OpenCorporates’ model is sustainable as it is becoming the go-to place for publicly available company information to be aggregated and provided in a usable form to journalists, advocates and many others who have an interest in it.
What does a future without OpenCorporates, and open data, look like?
It seems to me that openness and transparency, which are necessary for building trust and allowing governments to function effectively, are the key to maintaining a liberal democracy.
One of my greatest worries is the possibility that liberal democracies will slide into illiberalism. We are seeing that around the world, including in the US, where trust has been in decline for decades. In my view, the answer to this problem is the capacity of the public, private and social sectors to work together.
Trust and transparency are at the core of that collaboration.
Are you noticing any trends which will make OpenCorporates’ work more important?
As the private sector’s social role grows so does the importance of OpenCorporates. And that increased role is apparent.
First, we are finding that the hardest problems – climate, pandemics, even poverty – are best solved by the combination of all three sectors, in partnership.
Second, we are seeing increased efforts to leverage capital markets to achieve social goals, with impact investing, being one example, immunization bonds another. It is now taken so seriously that major traditional market actors are moving in.
Third, OpenCorporates has a role to play in advancing the norm of “stakeholder capitalism” especially in these early days. Stakeholders, whether consumers, employees or the communities in which companies have their operations will trust those companies with models and practices that are known, and that are not in the shadows.
How can we ensure company data is open for all?
It is all about how norms are established. As individual corporations choose to be open, they will be seen more positively by the general public and consumers than their competitors that choose not to be so open. Openness and transparency are values that mean something to consumers, employees and the communities in which they operate. That is one of the ways normative change will happen.

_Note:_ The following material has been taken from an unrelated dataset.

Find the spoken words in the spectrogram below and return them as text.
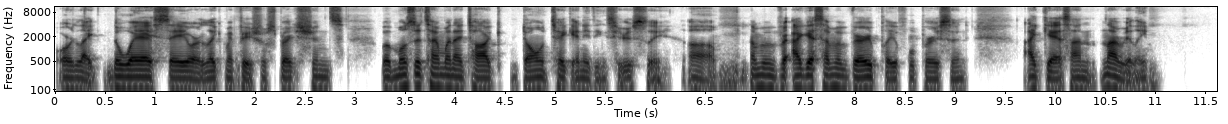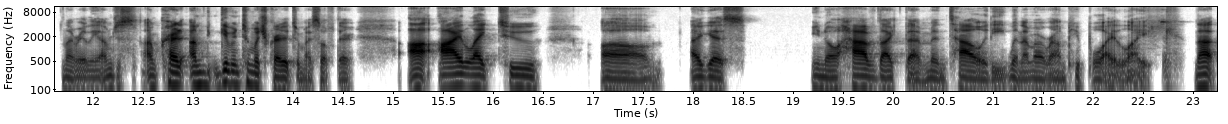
or like the way I say, or like my facial expressions. But most of the time when I talk, don't take anything seriously. Um, I'm a, I guess I'm a very playful person. I guess I'm not really, not really. I'm just I'm credit. I'm giving too much credit to myself there. I I like to um I guess you know have like that mentality when I'm around people I like. Not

I don’t see any resistance to this trend towards openness. We are talking about publicly available data that is not necessarily easily accessed. It is a question of aggregating publicly-available data and putting it into a usable form.
Openness will first become an expectation, then a habit and then a norm.
How will the ‘new normal’ created by Covid-19 affect how important open company data is?
Once the acute phase of the pandemic is behind us, in my view we will be unlikely to return to status quo ante. People will start to rethink the nature of our democracy and the structure of our economies. They will ask if this is the world we want to see.
I can picture a re-imagination of capitalism and of the social contract, leading to more public-benefit corporations so that the private sector can play its role in a rebalanced social contract. In order to play that role, it needs to be a trusted, transparent and accountable actor. That is where open company data comes in.
How do you spend your spare time?
I find I am valuing two things even more during the shutdown we have experienced because of the pandemic. The first is the importance of community and connection. A video call is now a more welcome experience than a conference call where you cannot see your colleague, friend or family member in person. After this, we will greatly appreciate being able to get together with friends any time to do something purpose-driven, fun or both.
Second, I am enjoying the beauty of a walk outdoors and appreciating every aspect of what nature has to offer. It turns out that extra hour at the computer does not necessarily add to efficiency and output, whereas the walk just might.
Want to know more?
Find out more about the OpenCorporates Trust.